## Exclude Missing Values Analysis by Analysis

Analyzing if 2 variables are associated is known as bivariate analysis. When doing so, SPSS can only use cases having valid values on both variables. Makes sense, right?

Now, if you run several bivariate analyses in one go, you can exclude cases **analysis by analysis**: each separate analysis uses all cases it can. Different analyses may use different subsets of cases.

If you don't want that, you can often choose **listwise** exclusion instead: each analysis uses only cases without missing values on *all* variables for *all* analyses. The figure below illustrates this for ANOVA.

The test for q1 and educ uses all cases having valid values on q1 and educ, regardless of q2 to q4.

All tests use only cases without missing values on q1 to q4 and educ.

We usually want to use as many cases as possible for each analysis. So we prefer to exclude cases analysis by analysis. But whichever you choose, make sure you know how many cases are used for each analysis. So check your output carefully. The Kolmogorov-Smirnov test is especially tricky in this respect: by default, one option excludes cases analysis by analysis and the other uses listwise exclusion.

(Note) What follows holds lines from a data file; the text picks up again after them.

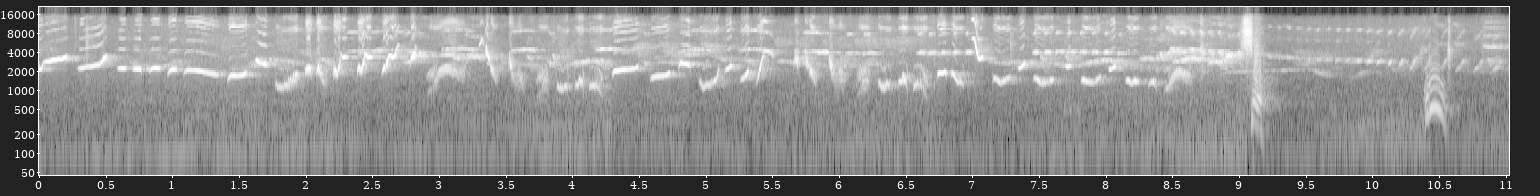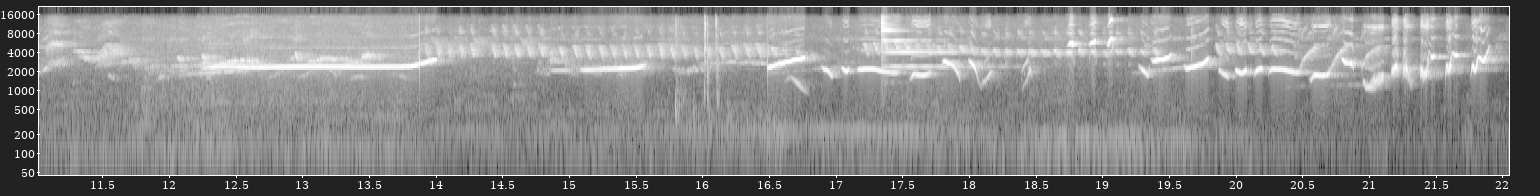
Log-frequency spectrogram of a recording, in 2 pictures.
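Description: White-rumped shama (murai batu) singing a loud, varied song of whistles and chirps, including a long held whistle and fast high trills. There is a sharp click about nine seconds in. It is singing readily even though it has only just been handled and newly arrived, a sign the bird is 'gacor', a keen singer.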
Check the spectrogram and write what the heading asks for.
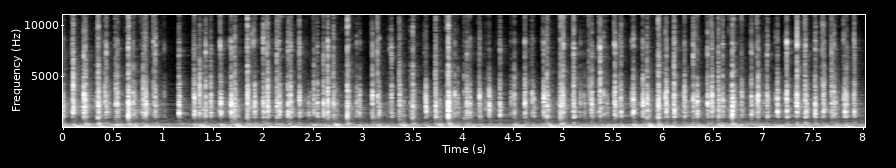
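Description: Fast continuous typing on a Drevo Calibur V2 60% mechanical keyboard fitted with brown switches. It is a quick, dense run of key strokes, with short breaks about a second in and again near three seconds.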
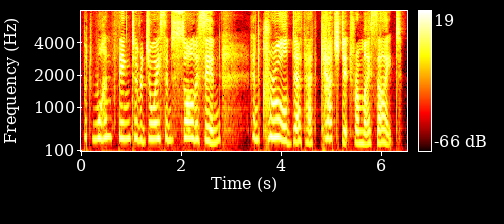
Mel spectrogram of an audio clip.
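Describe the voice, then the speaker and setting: A woman's voice: extremely high pitch, takes it slowly, a bit bright, no room sound, exaggerated voice. A woman playing an anguished noblewoman mourning her child in a dramatic Shakespeare audiobook, with theatrical, emphatic lamenting. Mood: anguished grief.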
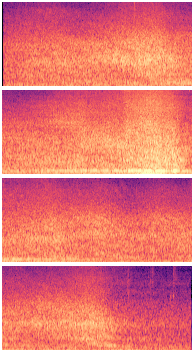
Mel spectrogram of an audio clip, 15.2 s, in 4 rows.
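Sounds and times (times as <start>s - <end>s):
truck passing by in traffic: 2.9s - 14.8s.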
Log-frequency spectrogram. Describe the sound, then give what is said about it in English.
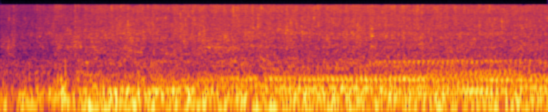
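Riverside ambience on the Chao Phraya River in Bangkok during the rainy season, the day after it flooded, dominated by a steady, rumbling boat engine, its droning hum rising slightly after a moment, with washing water and wind underneath and no voices. “So this morning, I've tried to get as close as I can to the Chao Phraya River.”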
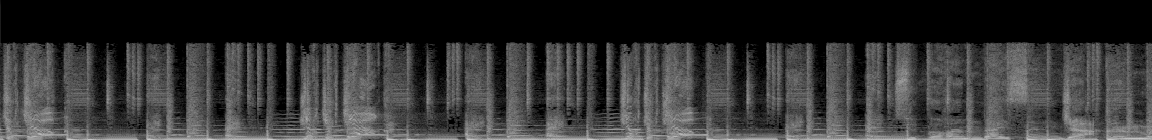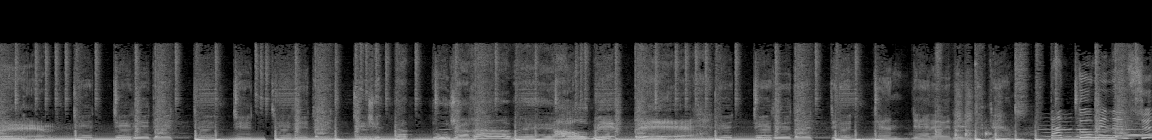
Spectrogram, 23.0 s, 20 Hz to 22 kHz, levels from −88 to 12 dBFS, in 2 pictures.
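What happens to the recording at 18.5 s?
Nothing goes wrong at 18.5 s; the audio runs on intact through that moment with no audible fault.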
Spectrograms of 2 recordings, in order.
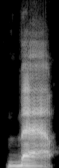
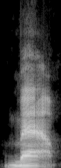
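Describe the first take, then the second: First: The vowel is drawn out long. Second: The vowel is drawn out long.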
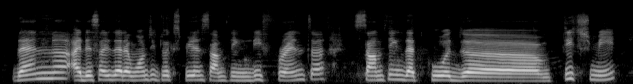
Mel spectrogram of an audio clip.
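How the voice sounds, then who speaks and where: A woman with an Italian accent talks at a moderate pace and medium pitch. Her pitch varies in an ordinary way, and the sound is dry and close with no echo. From Italy, near Venice. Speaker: marketing professional. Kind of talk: interview.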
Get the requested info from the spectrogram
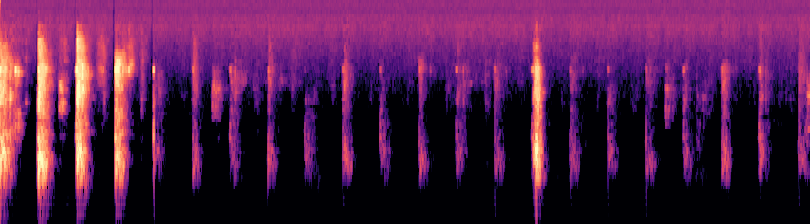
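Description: Sneakered feet landing on a hardwood floor during jumping jacks, a thud about two and a half times a second, louder for the first second and a half and then much fainter, with one sharper thump about five seconds in.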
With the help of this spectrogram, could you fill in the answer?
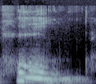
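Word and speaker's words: hong: The sound that we use is the sacred syllable home. Like h o n g.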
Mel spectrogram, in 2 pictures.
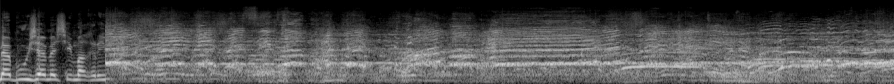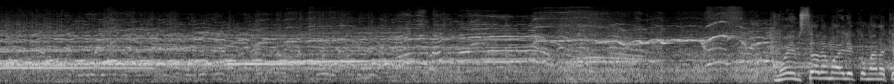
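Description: A crowd of women and girls sings and chants together loudly.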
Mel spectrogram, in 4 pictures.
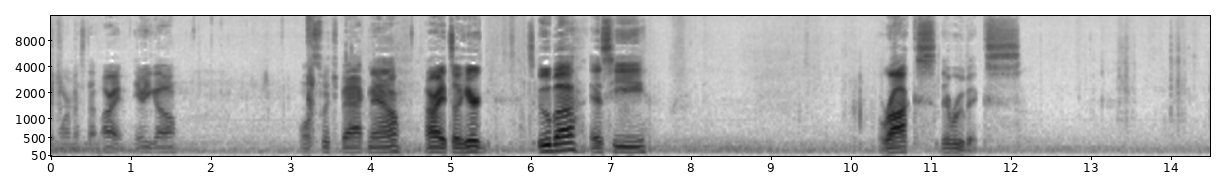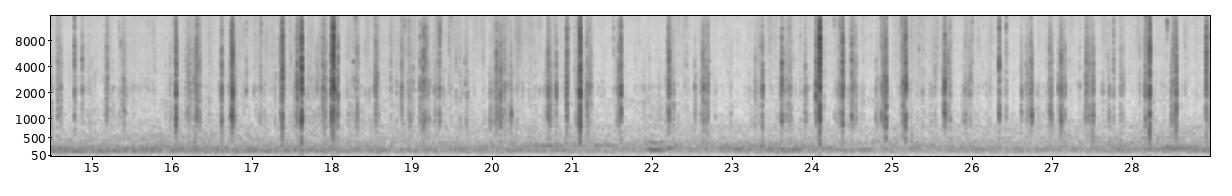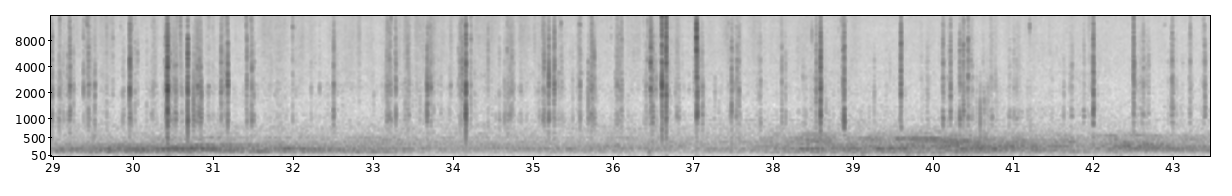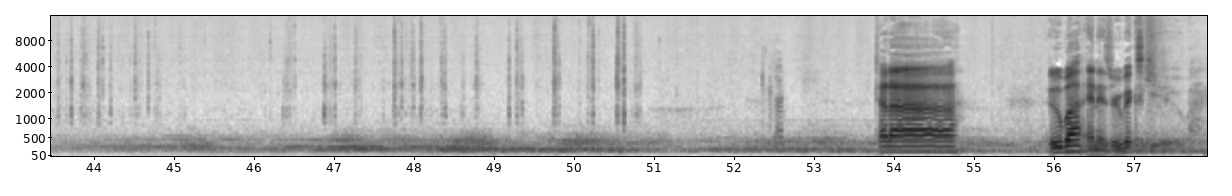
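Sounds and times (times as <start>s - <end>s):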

## Editing Data with Missing Values

Editing data with missing values can be tricky. Different commands and functions act differently in this case. Even something as basic as computing means in SPSS can go very wrong if you're unaware of this.

The syntax below shows 3 ways we sometimes encounter. With missing values, however, 2 of those yield **incorrect results**.

***Right way to compute mean.**

compute mean_a = mean(q1 to q9).

***Compute mean - wrong way 1.**

compute mean_b = (q1 + q2 + q3 + q4 + q5 + q6 + q7 + q8 + q9) / 9.

***Compute mean - wrong way 2.**

compute mean_c = sum(q1 to q9) / 9.

***Check results.**

descriptives mean_a to mean_c.

## Result

Final Notes

In real world data, missing values are common. They don't usually cause a lot of trouble when analyzing or editing data but in some cases they do. A little extra care often suffices if missingness is limited. Double check your results and know what you're doing.

Thanks for reading.

## THIS TUTORIAL HAS 37 COMMENTS:

## By Emma on July 2nd, 2023

For missing values, I think it is possible to create a missing value for the dependent variable which is a new dummy variable (e.g. 1=missing data; 0= no missing data).

Then put the variables with missing values found in the 'frequency' and the new variables together (compare means-- Independents samples T test).

After testing, we can find that the missing cases with sign. greater than 0.05 are MCAR. The opposite is MAR (let's forget about MNAR here). In this way, it is convenient for us to fill in the future.

How about my method?

## By Ruben Geert van den Berg on July 2nd, 2023

Hi Emma!

A huge shortcoming with your method is that p strongly depends on sample size: for a huge sample, you'll basically always reject H0. For a very tiny sample, you'll hardly ever do so.

This same problem applies to the way social scientists use

-Levene's test,

-the Kolmogorov-Smirnov test and

-the Shapiro-Wilk test

but few analysts seem to truly understand the problem.

The solution is to look into the effect size for such tests but these are not available for normality tests.

So IMHO, the question is not whether missingness is 100% random yes/no. The question is:

to what extentis it (not) random and is this likely to cause bias that isnon negligible.So for your t-tests, I'd see if Cohen’s D > 0.01 rather than p < .05 (note that we write .05 for p, not 0.05). Hope that helps! P.s. you ask great questions. If you're on LinkedIn, please connect with me. If you're not, perhaps better create a profile soon ;-)